Material / technique: Wire, wood, fabric, chain of lights
Size: 70 x 125 x 65 cm
Catalog: Bischofberger S. 88
Creditline: Museum Tinguely, Basel, Donation Niki de Saint Phalle
Behind the pseudonym “Zig et Puce“ are the artists who participated in this installation: Bernhard Luginbühl, Niki de Saint Phalle, Jean Tinguely and Daniel Spoerri, and their assistants, including Seppi Imhof, Rico Weber and Paul Wiedmer.
With his “Cacadrome” Tinguely wanted to create a monumental country-fair-like installation for children and adults. The later title of the cultural station, which was designed to accompany the opening of the Centre Pompidou in Paris in 1977 and installed in the forum there, was “Crocrodrome“, making reference to the dragon-like figure. The jaws of the huge dragon head open and close in a slow rhythm. The serrations continue along the spine in the form of rods, wheels and neon lettering arranged by Jean Tinguely. Inside the structure is a haunted house amusement park ride. The rear section made of huge rusty metal plates and thick moving pipes was built by Bernhard Luginbühl.
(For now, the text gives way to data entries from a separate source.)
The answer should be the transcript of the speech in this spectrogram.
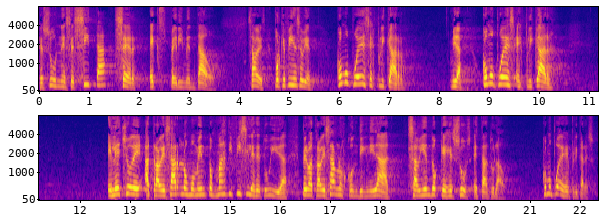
Jesús necesita ser experimentado. ¿Sabes? Porque fíjense bien, ¿cómo puedes explicar, mira, cómo puedes explicar el hecho de atravesar los momentos más difíciles de tu vida, pero atravesarlos con dignidad, sabiendo que Jesús está a tu lado? ¿Cómo puedes explicar eso?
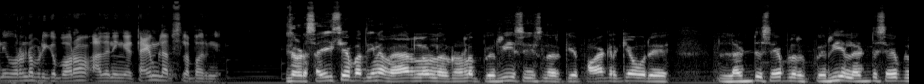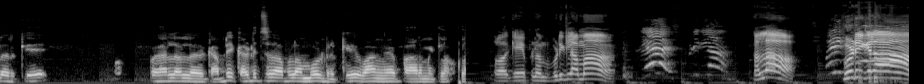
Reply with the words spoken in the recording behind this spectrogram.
நீ உருண்டை பிடிக்க போகிறோம் அதை நீங்கள் டைம் லேப்ஸில் பாருங்கள் இதோட சைஸே பார்த்தீங்கன்னா வேறு லெவலில் இருக்கனால பெரிய சைஸில் இருக்குது பார்க்குறக்கே ஒரு லட்டு ஷேப்பில் இருக்குது பெரிய லட்டு ஷேப்பில் இருக்குது வேறு லெவலில் இருக்குது அப்படியே கடிச்சு சாப்பிடலாம் போல் இருக்குது வாங்க இப்போ ஆரம்பிக்கலாம். ஓகே இப்போ நம்ம பிடிக்கலாமா? எஸ் பிடிக்கலாம். நல்லா? பிடிக்கலாம்.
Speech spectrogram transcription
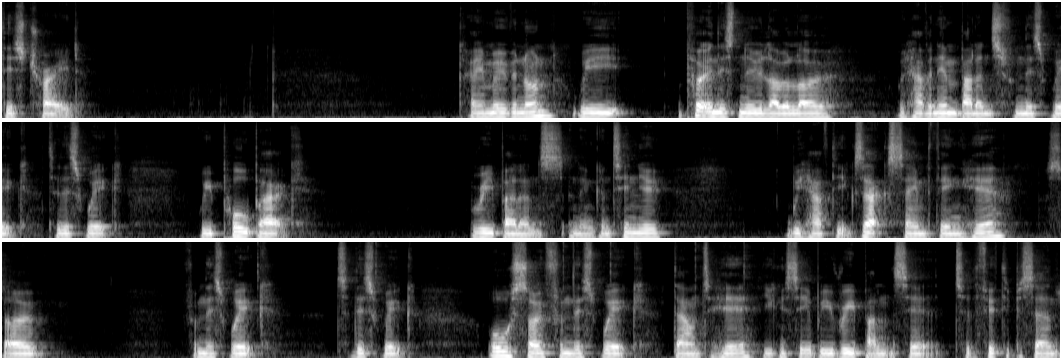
this trade. Okay, moving on. We put in this new lower low. We have an imbalance from this wick to this wick we pull back, rebalance, and then continue. We have the exact same thing here. So from this wick to this wick, also from this wick down to here, you can see we rebalance it to the 50%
Between the creature’s legs – one of the hind legs is covered in chocolate – stands a later version of Tinguely’s “Ballet des pauvres“ and a gigantic pinball machine made by Bernhard Luginbühl out of rusty iron, which after the dismantling of the “Crocrodrome” was re-used in “Cyclop”. On one of the longer sides is a separate entrance through which the visitor reaches the sales kiosk “La boutique abérrante” and the “Musée sentimental”, a curiosity cabinet and fetish museum created by Daniel Spoerri.
The artists began work on the “Crocrodrome“ in early March, but the final details were not completed by the time the museum opened on 1 June 1977. Instead, the artists continued to tinker with the piece, so that “Crocrodrome“ presented itself to the public as a work in progress up to the day of its destruction. An obituary was published to commemorate its dismantling, which took place in the night of 17 to 18 January 1978.